So we went, they asked us a million questions, checked Maggie out, and took her blood for the FISH test, which would tell us if she did in fact have WS. The Dr. told us that he would be very surprised if she didn’t have it, based on the SVAS, her size, and her facial features. Tyler wasn’t able to go because of work, but I told him everything as soon as we left the office. So, we decided that she probably did have it. Now what?

We waited two weeks for the results. Got the call (last Wednesday, I think) that she does have it. We’ve been pretty good so far. I think we were kind of expecting it, and have already kind of made peace with it. She’s not the little girl we thought we were going to have, and I absolutely hate to think that there’s anything wrong with her, but she’s still the same little girl we’ve been in love with for the past year and a half. I may still be in shock, and I may not have fully accepted it, especially since there doesn’t seem to be anything wrong with her. I don’t know. But I have been a lot better than I thought I would be. She’s still Maggie, I still love her more than anything, and I’m still going to work my butt off to make sure that she has a good life. She, so far, doesn’t seem to have it very severe, and we’re just so thankful for that.

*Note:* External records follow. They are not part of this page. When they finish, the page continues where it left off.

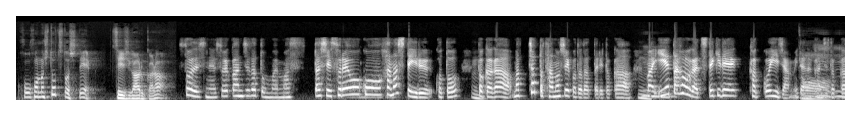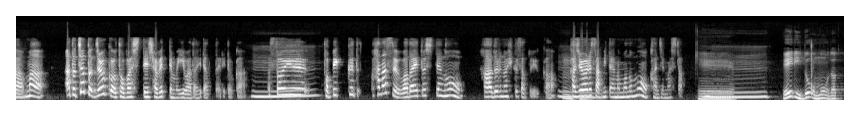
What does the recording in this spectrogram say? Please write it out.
方法の一つとして政治があるから。そうですね。そういう感じだと思います。だし、それをこう話していることとかが、まあちょっと楽しいことだったりとか、うん。まあ言えた方が知的でかっこいいじゃんみたいな感じとか、あまああとちょっとジョークを飛ばして喋ってもいい話題だったりとか、そういうトピック、話す話題としてのハードルの低さというか、うん。カジュアルさみたいなものも感じました。へー。エリーどう思う？だっ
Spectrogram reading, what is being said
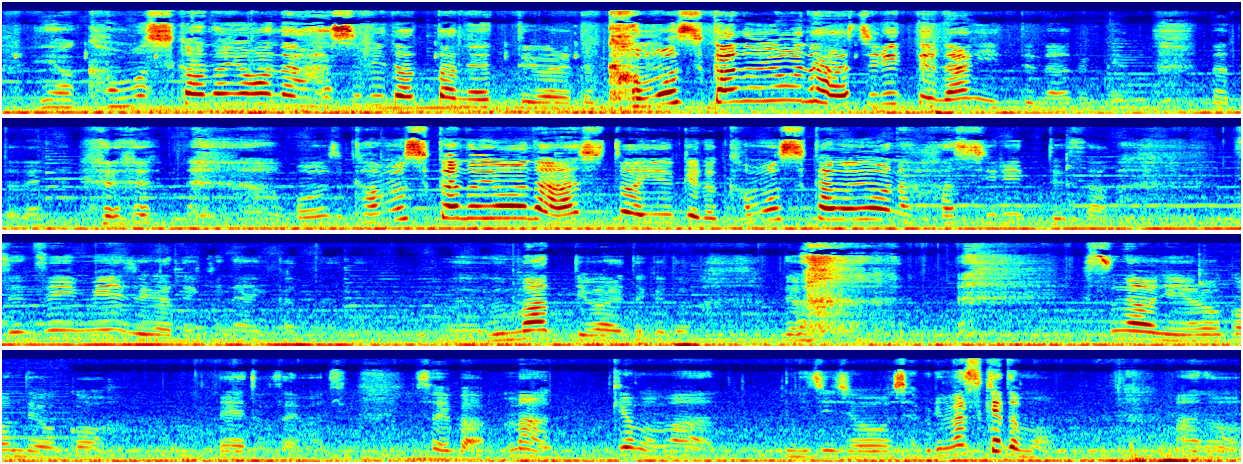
「いやカモシカのような走りだったね」って言われて「カモシカのような走りって何?」ってなるけどなったね。カモシカのような足とは言うけどカモシカのような走りってさ全然イメージができないかったね。馬って言われたけど。でも素直に喜んでおこう。ありがとうございます。そういえばまあ今日もまあ日常をしゃべりますけどもあの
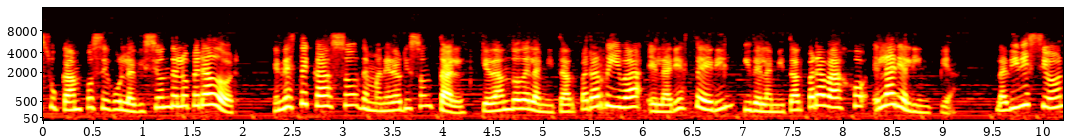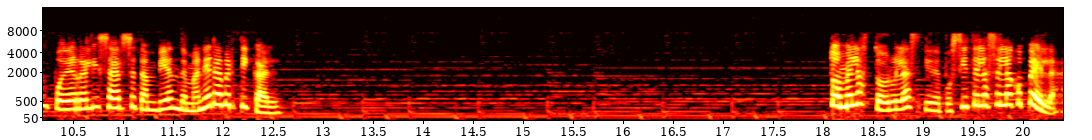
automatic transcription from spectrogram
su campo según la visión del operador, en este caso de manera horizontal, quedando de la mitad para arriba el área estéril y de la mitad para abajo el área limpia. La división puede realizarse también de manera vertical. Tome las tórulas y deposítelas en la copela.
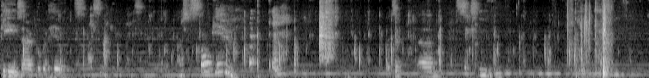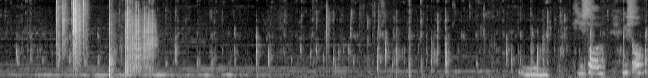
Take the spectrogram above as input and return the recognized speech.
gaze out over the hills. I smack in the face. I shall stalk you. That's a um, 16. Mm. You sort of, you sort of,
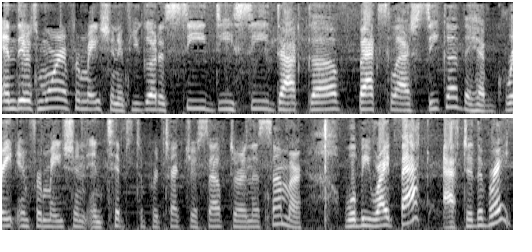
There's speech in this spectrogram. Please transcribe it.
And there's more information if you go to cdc.gov backslash Zika. They have great information and tips to protect yourself during the summer. We'll be right back after the break.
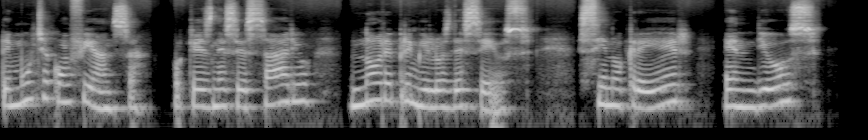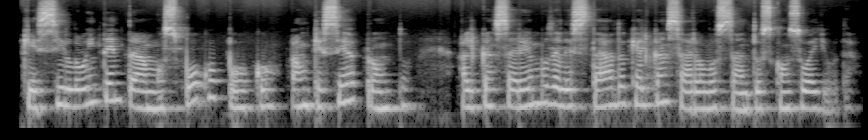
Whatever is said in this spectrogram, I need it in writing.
De mucha confianza, porque es necesario no reprimir los deseos, sino creer en Dios que si lo intentamos poco a poco, aunque sea pronto, alcanzaremos el estado que alcanzaron los santos con su ayuda.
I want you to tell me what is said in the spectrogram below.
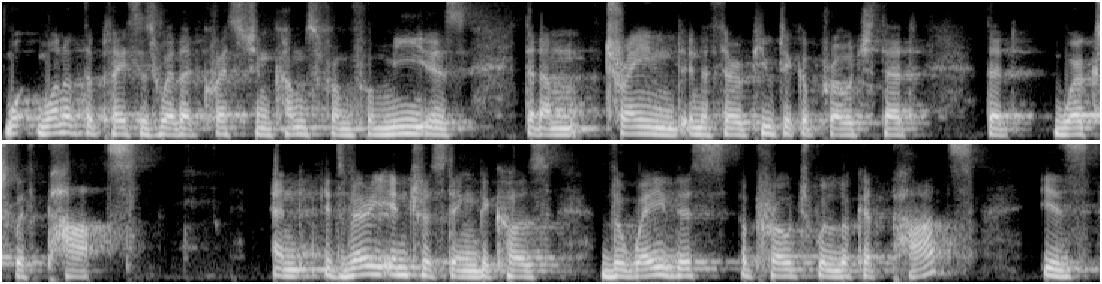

I also joined the Williams Syndrome Association and subscribed to the listserve email list. I think that is one of the best things I could have done, because everyone on there was very supportive, and had lots of information. Although I don’t really want to be in their “club,” since it means that I am the parent of a child with an extremely rare genetic disorder that may cause mental retardation, heart problems, and a short lifespan, but I am very thankful that there is a resource like this out there, and I think it will be very beneficial to be a part of it. Thank you to all of the WS mommies and daddies for your support!

So, tomorrow we have our meeting with the geneticist and genetic counselor to go over the results, diagnosis, and what we do next. I’ve got my list of questions ready, Tyler is going to get to go, and Maggie will be hanging out with her Poppa, so I think we’re good to go.

Wish us luck!